worship in our own way, and so many others? Some of these seem either legal or illegal, while others seem more subtly connected to
some form of innate, natural entitlement, a right shared by all and deserved by all, for just being alive.
Certainly, if some type of action or behavior is written into a statute of law as either legal or not, there is an understanding that
there is usually a right to act or behave in a way that follows that law. A problem with that kind of right is that different cities
and states and governments pass different laws. What is legal in one area is not necessarily legal in another. So, what is a legal
right in one place may not be a legal right in another. And when you factor in the Federal Government, where the controversy over
states rights vs. Federal rights is ongoing, the situation gets murky. So legality may not be the only criteria for determining what
a right is. Maybe geography, also, plays a part in what rights we have and, as Einstein might throw in, rights are relative too. This
view, then, asks the questions " Do we have a right to do something that is legal, but is not moral or just?" And "Do we have the
right to do something that is moral or just, but is against the law?” Of course the answers here will be based on the way "moral"
and "just" are defined, and so will have very little consistency. Religions and Politicians will debate these questions and will never
Do we have a right to the opportunity for an education, a right to abort a fetus
as seen fit by the mother, a right to buy cigarettes at age 18, a right to buy a gun of our choice? How about marrying someone of
the same sex? Is there a right to worship or pray in our own way in private or in public, including in schools? Will a law change
the status of whether these are rights or not, whatever the law says? Any answers given to these questions would be value judgments,
primarily, and people's values vary. Like all value judgments, they are neither correct, or false, they are just opinions. They are

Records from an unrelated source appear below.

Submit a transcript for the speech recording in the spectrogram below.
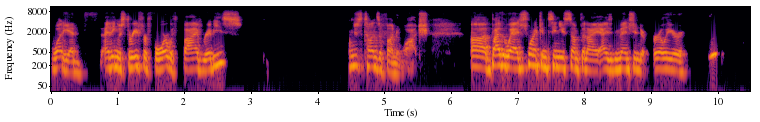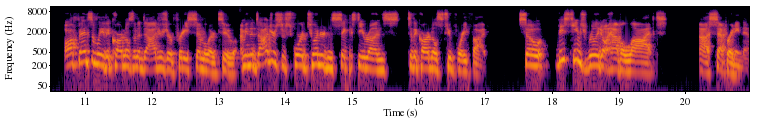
What he had, I think, it was three for four with five ribbies. And just tons of fun to watch. Uh, by the way, I just want to continue something I, I mentioned earlier offensively, the Cardinals and the Dodgers are pretty similar too. I mean, the Dodgers have scored 260 runs to the Cardinals 245. So these teams really don't have a lot uh, separating them.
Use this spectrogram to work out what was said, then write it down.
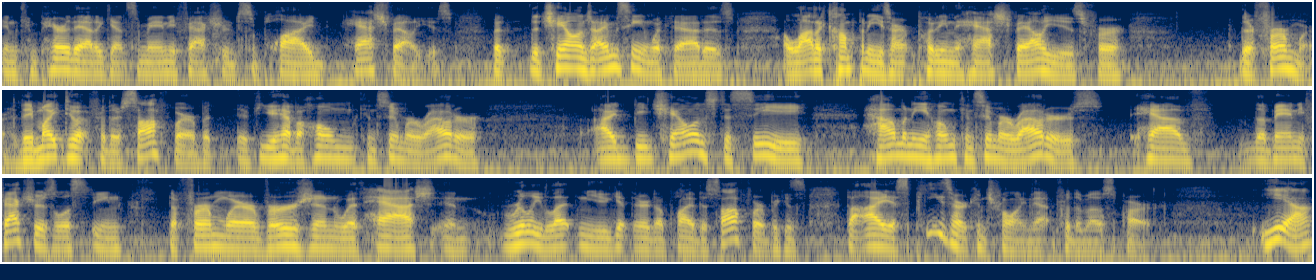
and compare that against the manufactured supplied hash values. But the challenge I'm seeing with that is a lot of companies aren't putting the hash values for their firmware. They might do it for their software, but if you have a home consumer router, I'd be challenged to see how many home consumer routers have the manufacturers listing the firmware version with hash and really letting you get there to apply the software because the ISPs are controlling that for the most part. Yeah,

not, like some noisy advocates of their own views angrily charge, "The truth and nothing but the truth." When someone states, categorically,
"I have a right to do such and such", what they are really saying, I suspect, is "I want to do such and such", or "I'm going to do
such and such."
Rights can be given by Congress, teachers, parents, Mayors, Presidents,
and Clergy. Rights, whether to freedom, housing, health care, peace, or any hoped for right, usually have to be earned, fought for,
appreciated and protected while they are available and as long as they last. At one time slavery was legal, then it was outlawed.
Prayer in public schools was approved of, then disallowed. Freedom of assembly was treated with fire hoses and attack dogs not too
long ago, by government institutions. The right to bear arms can be taken away just as it was given, long ago, some just waiting for
the special President to come along who will undermine the 2nd Amendment. Early in our history, African Americans could not vote,
then they had to pay a poll tax to vote, and now their vote has been granted. Women's suffrage was at first denied, then allowed.
Before Prohibition, you could buy liquor legally, then the right was removed, then legalized once again. Voting age has been reduced
from 21 to 18, one argument for the reduction being that if 18 year olds can fight and die for their country, surely they should be
allowed to vote. Rights are changed by those who bestow them.
We all recall these beautiful
words: "We hold these truths to be self evident, that all men are endowed by their Creator with certain inalienable rights, that among
these are Life, Liberty and the pursuit of Happiness,,,,," History has told us that some of these ideals have not always been met,
and when they were, they were not enjoyed by all, and sometimes not for very long. Everyone would probably agree that we have the
right to think the way we want, and to worship the way we want, in private, but too often we have seen that most other rights are
at the mercy of those in power, whether elected officials or dictators. Stated simply, rights are fragile allowances given to the
people by the existing governments, and we all know that governments giveth, and governments taketh away.